Odunayo Oluwalade, 25, pleaded guilty to a federal wire fraud conspiracy Friday for starting a phony website that promised to sell the Moderna vaccine “ahead of time,” according to the Department of Justice.

Oluwalade, his cousin Olakitan and a third man, Kelly Williams, were arrested in February, just as the vaccine rollout was beginning in the U.S.

According to prosecutors, the conmen started a website called, deceptively similar to Moderna’s real, and copied the real logos, colors and design.

“You may be able to buy a COVID-19 vaccine ahead of time,” the phony website read, along with a link to “contact us,” according to the plea agreement.

An undercover Homeland Security agent reached out in early January and, within a few emails, was sent an invoice for 200 doses at $30 per dose, for a total of $6,000. The buyer was ordered to pay 50% up front and 50% upon delivery and payments were to be sent to a Navy Federal Credit Union account to which Oluwalade had gained access in November.

The undercover agent transferred the money and four days later, government officials seized the website and executed search warrants, including at the home of Williams, one of Oluwalade’s co-conspirators.

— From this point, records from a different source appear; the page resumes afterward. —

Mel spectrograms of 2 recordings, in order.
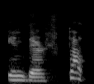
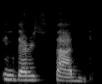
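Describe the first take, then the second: First: The last word ends with a T sound. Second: The last word ends with a D sound. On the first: The speaker calls it right. "but go to the T" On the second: The speaker calls it wrong. "You don't say"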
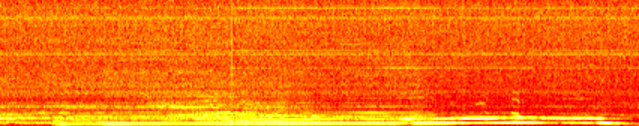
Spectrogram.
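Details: Pet dog howling along with a recording of wolves howling: one long, steady, drawn-out tone with strong overtones, lifting slightly in pitch near the end before fading.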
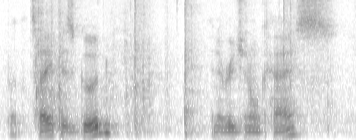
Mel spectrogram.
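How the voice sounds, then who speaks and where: This is casual show-and-tell from a man walking through his video collection in a fairly low voice, moving a little fast. He rambles and says um and uh a lot, his voice is giving out, and background noise fills the home recording.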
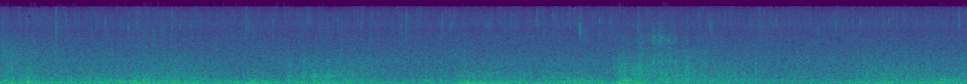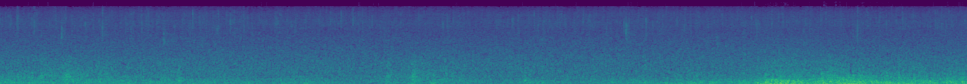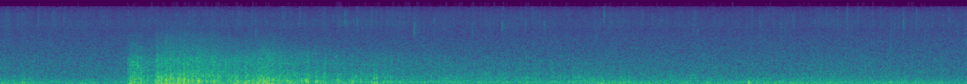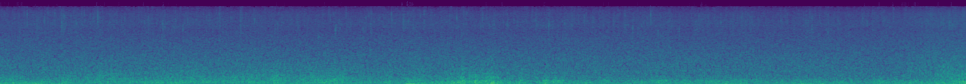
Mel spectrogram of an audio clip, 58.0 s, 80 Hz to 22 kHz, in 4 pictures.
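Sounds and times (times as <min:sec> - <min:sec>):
sharp thunderclap: 0:00.0 - 0:02.9, 0:09.2 - 0:11.4, 0:30.8 - 0:41.6
rolling thunder: 0:00.0 - 0:05.8, 0:09.1 - 0:15.8, 0:25.6 - 0:45.3
steady rain: 0:00.0 - 0:58.0.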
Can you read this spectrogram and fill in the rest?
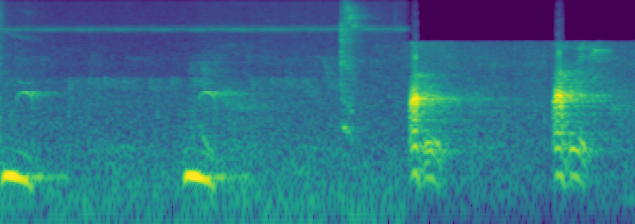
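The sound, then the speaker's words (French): A male monkey's hok intimidation alarm call: four or five loud, abrupt calls at regular intervals, the first low and booming, the later ones sharper and higher, with insects buzzing faintly behind. “Et le hoku est un cri d'intimidation que le mâle va émettre soit en contre-attaquant l'aigle, soit en contre-attaquant un, un mâle compétiteur.”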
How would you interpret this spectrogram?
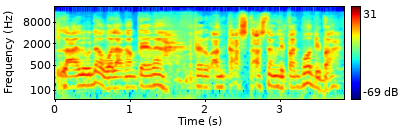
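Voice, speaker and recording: A man's voice: medium pitch, level tone, normal speed, background noise, close to an everyday voice. A man playing a cocky young hustler in a Filipino radio drama, teasing and persuasive, with a Filipino accent. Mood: sly, coaxing. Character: cocky young male hustler tempting with money.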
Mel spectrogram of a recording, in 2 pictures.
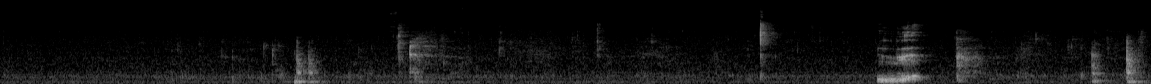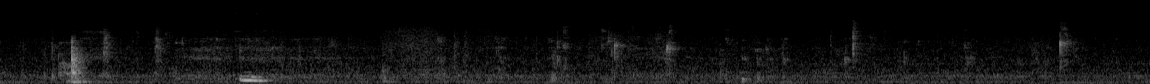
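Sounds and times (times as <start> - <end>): lip-smacking eating sounds: 1.4 - 8.7, 9.6 - 23.0
person burping loudly: 8.8 - 9.3.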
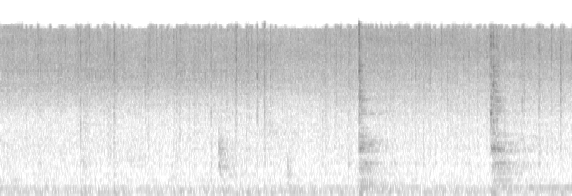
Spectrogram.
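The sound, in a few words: steak and eggplant frying in a pan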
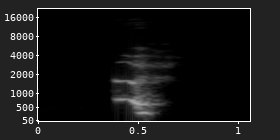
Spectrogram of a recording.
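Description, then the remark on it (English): One short sneeze bursts out, a quick breathy explosion lasting only a moment, with silence on either side and no talking. “Oh, bless you.”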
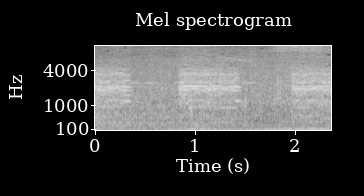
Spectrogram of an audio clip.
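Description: A sports car's engine running as the car rolls slowly into a parking spot, under soundtrack music.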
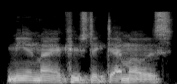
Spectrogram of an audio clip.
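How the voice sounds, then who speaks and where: Male musician for a podcast interview: very low voice, casual, halting, thoughtful delivery. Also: level tone. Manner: halting, reflective, thinking aloud. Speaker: interviewed musician, singer in a band.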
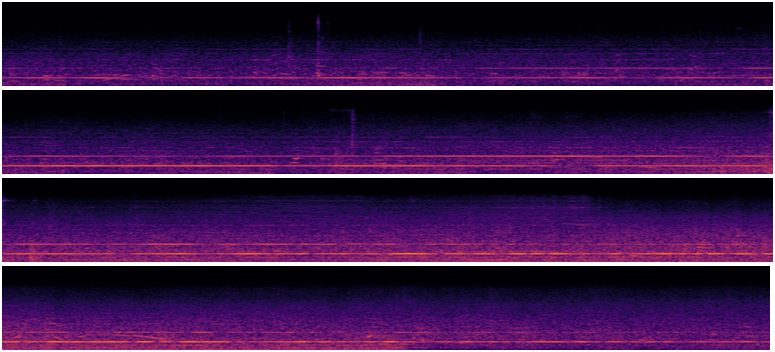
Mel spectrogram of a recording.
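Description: A boat under way: a steady whine holding one pitch, with a fainter tone an octave above it, over the low rumble and rush of the hull moving through the water. The rumble grows louder about eight seconds in.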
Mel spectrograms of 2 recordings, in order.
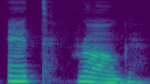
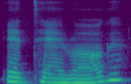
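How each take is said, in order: First: No vowel is heard between t and r. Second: An extra vowel is heard between t and r. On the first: The speaker calls it right. "I just said etrog" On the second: The speaker calls it wrong. "Notice how I don't say eterog"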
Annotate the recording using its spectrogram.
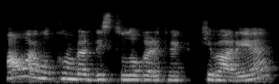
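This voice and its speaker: A woman's voice: fairly high pitch, expressive, brisk, vocal fry, a bit bright, slight background noise, poor audio. A woman teaching a math class, patient, often checking in with the students. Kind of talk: classroom lesson.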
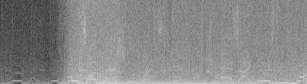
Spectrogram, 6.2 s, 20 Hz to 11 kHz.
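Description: Null-test residue from phase-inverting a 24-bit render of a song against its 64-bit render: a faint, fuzzy ghost of the music that jumps much louder about a second in, as the master is boosted to around +19 dB. It becomes a wash of hiss with the song's tones still audible underneath. The leftover is the error of 24-bit fixed-point processing, "imprecise math".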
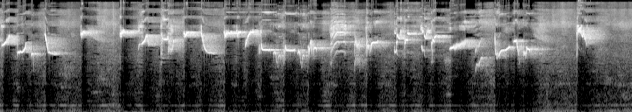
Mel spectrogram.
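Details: Oriental white-eye singing vigorously, a varied stream of high, bright chirps and slurred whistles at changing pitches, rushing along almost without pause, with a faint low hum behind.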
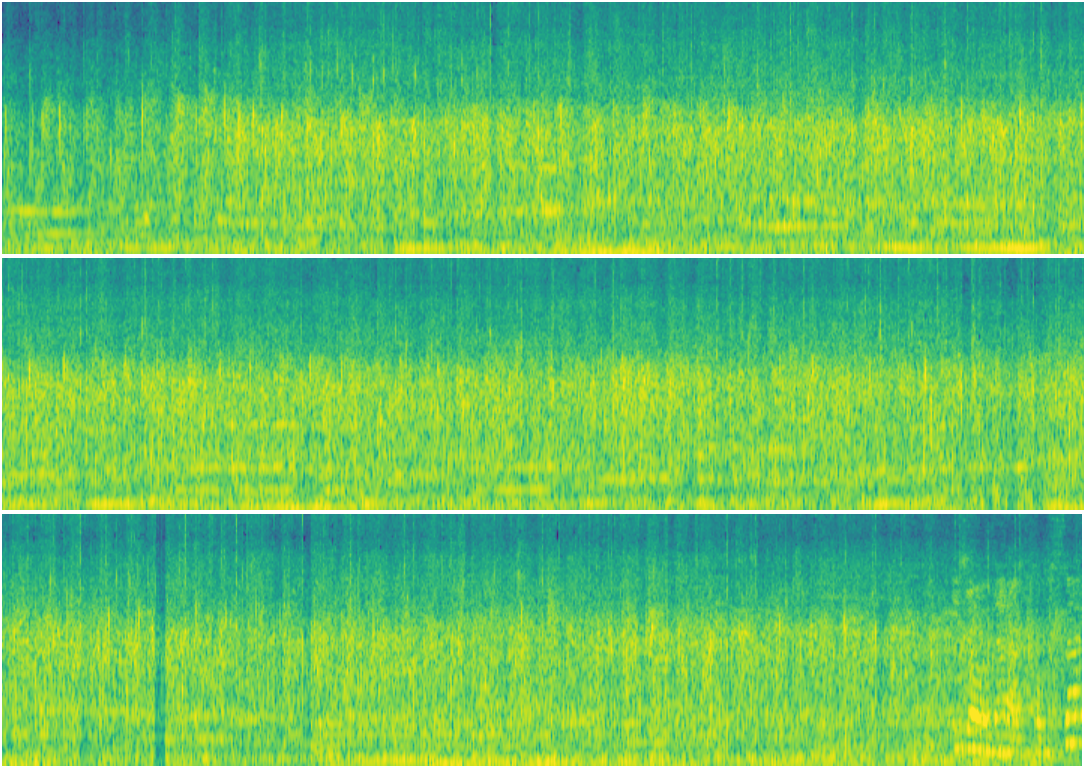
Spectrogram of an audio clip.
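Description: Audience applauding steadily, with background music playing underneath.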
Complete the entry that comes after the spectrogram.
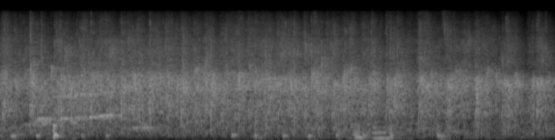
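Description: A crowd claps steadily and loudly for the full length, a dense wash of many hands filling the room, with faint voices and a few cheers mixed in underneath.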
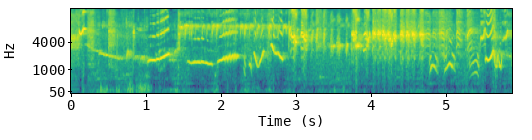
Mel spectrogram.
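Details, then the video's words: Loud, continuous song of a white-rumped shama with greater green leafbird (cucak ijo) mimicry: long sliding whistles, sharp zig-zag notes, a sustained high tone and a run of quick looping chirps. "Murai batu isian cucak ijo Gacor Mewah"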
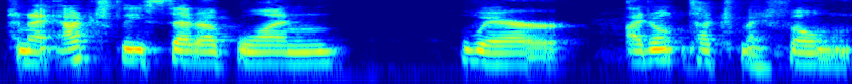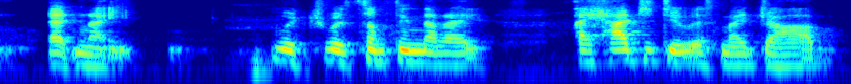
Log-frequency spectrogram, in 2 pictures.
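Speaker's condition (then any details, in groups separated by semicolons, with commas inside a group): Cleft lip and palate; childhood feeding issues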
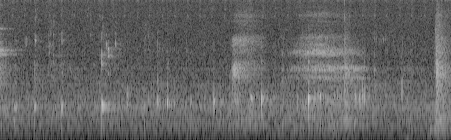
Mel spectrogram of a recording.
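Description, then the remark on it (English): Golden beer being poured from a bottle into a glass: soft gurgling drips and small liquid plops, swelling into a brief fizzy rush partway through, then a final splash. Quiet, with no talking. “Get this out into my glass and see what I think of it.”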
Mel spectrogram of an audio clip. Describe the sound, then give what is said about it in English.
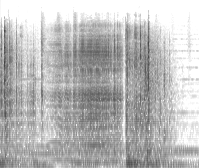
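A door is shut with a single dull, low thunk partway through, rising briefly above a steady tonal background. “Don't mind closing the door for some privacy.”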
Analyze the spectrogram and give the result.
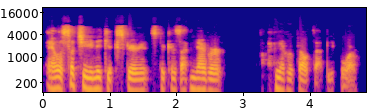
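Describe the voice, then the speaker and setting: A middle-aged man with a gravelly, creaky voice gives a personal testimony as a podcast guest. He speaks earnestly and haltingly, circling back over his phrases. The recording is dry and close, with a slightly muffled top end. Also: mid-range voice, level tone, dry recording.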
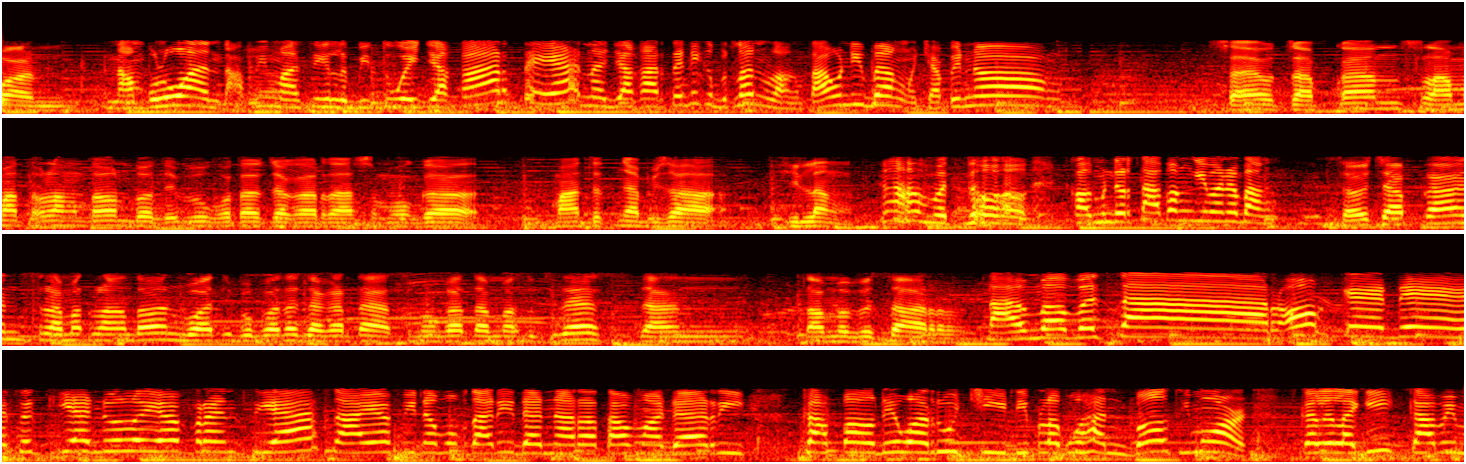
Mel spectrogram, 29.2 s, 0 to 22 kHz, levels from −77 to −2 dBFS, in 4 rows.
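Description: Nothing to flag: no technical faults turn up at any point in the audio.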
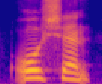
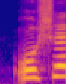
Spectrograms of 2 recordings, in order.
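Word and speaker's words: ocean: तो इसलिए हम फेशियल में भी सी का उच्चारण तलाबे स से करेंगे। ओशन, ओशन में भी सी एकदम बीच में आ रहा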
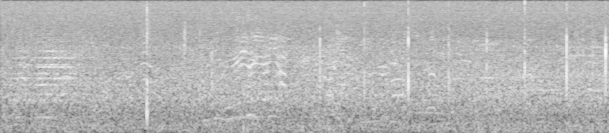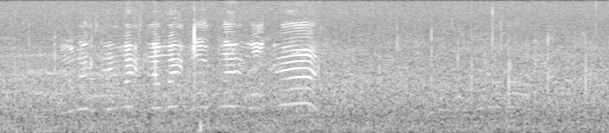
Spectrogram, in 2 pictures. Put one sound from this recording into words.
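Men talk and call out to each other outdoors at a distance.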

“As the public seeks vaccines to protect themselves and their families from COVID-19, fraudsters are waiting to take advantage of their desperation. We want to remind the public to exercise extreme caution online, especially when it comes to COVID-19 vaccines, treatments and protective equipment,” James Mancuso, the special agent in charge for Homeland Security Investigations Baltimore, said in a statement at the time of Oluwalade’s arrest.

“HSI, with our local and federal partners, is working tirelessly around the country to get fraudulent websites off the internet and counterfeit personal protective equipment and medications off the streets to protect the public from these dangerous scams.”